Schwarzenegger told reporters about the threats against Mayor Antonio Villaraigosa and Lt. Gov. Cruz Bustamante during a news conference in his office Monday.
Other elected officials of Mexican heritage have also received threats, Schwarzenegger said, but he did not name them.
Bustamante spokesman Steve Green said the lieutenant governor appeared at some immigration rallies with Villaraigosa in March and received "nasty e-mails" afterward. The death threat - "The only good Mexican is a dead Mexican" - came about three weeks ago on a postcard, he said.

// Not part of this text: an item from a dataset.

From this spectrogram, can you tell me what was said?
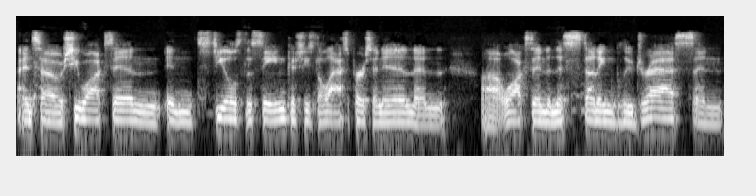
and so she walks in and steals the scene because she's the last person in, and uh, walks in in this stunning blue dress, and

Congress is returning from a two-week break and still faces long odds in passing any immigration bill at all, reports CBS News correspondent Bob Fuss. The House passed a bill that sparked protests around the nation; it would make all illegal immigrants into felons and also seek to jail anyone who helps them.
The Senate came close to passing a bill the president likes to let most of the 12 million illegal immigrants become legal. But with opposition from many Republicans and political maneuvering on both sides, efforts to pass it collapsed and it won't be easy to get back on track.

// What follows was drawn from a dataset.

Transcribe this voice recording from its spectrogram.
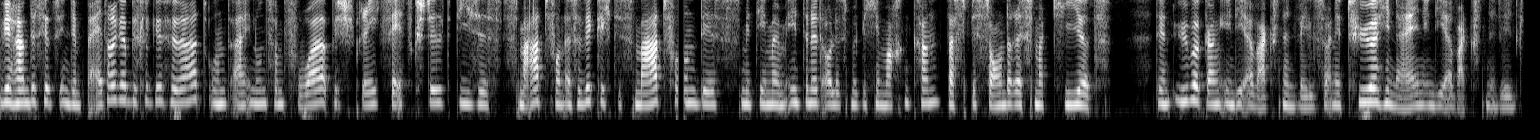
Wir haben das jetzt in dem Beitrag ein bisschen gehört und auch in unserem Vorbespräch festgestellt, dieses Smartphone, also wirklich das Smartphone, das, mit dem man im Internet alles Mögliche machen kann, was Besonderes markiert den Übergang in die Erwachsenenwelt, so eine Tür hinein in die Erwachsenenwelt.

Bustamante and Villaraigosa have opposed the criminalization of illegal immigrants and have said they support legal pathways to helping undocumented workers become citizens.
Schwarzenegger also said he is disturbed that vandals had spray-painted ethnic insults on and torched a Mexican-owned restaurant in San Diego County this month. Officials ruled the April 10 attack a hate crime.
"That is not what California stands for," Schwarzenegger said. "I've asked the district attorneys throughout our state to be vigilant and swift in their actions against those who practice hate against our fellow citizens."
The governor has said he opposes amnesty for illegal immigrants, but he also called a massive deportation of the estimated 11 million foreigners living illegally in the U.S. unrealistic.
Mr. Bush, rebutting lawmakers advocating a law-and-order approach to immigration, said Monday that those who are calling for massive deportation of the estimated 11 million foreigners living illegally in the United States are not being realistic.
"Massive deportation of the people here is not going to work," Mr. Bush said as a Congress divided over immigration returned from a two-week recess. "It's just not going to work."
Mr. Bush also met Tuesday with a bipartisan group of senators at the White House to press his case.
Mr. Bush spoke in support of a stalled Senate bill that includes provisions that would allow for eventual citizenship to some of the illegal immigrants already here. Some conservatives say that would amount to amnesty.
"This is one of the really important questions Congress is going to have to deal with," Mr. Bush said. The president said he thought the Senate "had an interesting approach by saying that if you'd been here for five years or less, you're treated one way, and five years or more, you're treated another."
Standing in the center of a theater in the round-type setting with an audience full of business people, Mr. Bush spoke sympathetically about the plight of foreigners who risk their lives to sneak into the United States to earn a decent wage. He said the U.S. needs a temporary guest worker program to stop people from paying to be smuggled in the back of a truck.
"I know this is an emotional debate," Mr. Bush told the Orange County Business Council. "But one thing we can't lose sight of is that we are talking about human beings, decent human beings."
Mr. Bush said it's important to enforce border laws that are on the books and boasted that 6 million immigrants have been captured and turned back since he took office.
"You can be a nation of law and be a compassionate nation at the same time," he said to applause.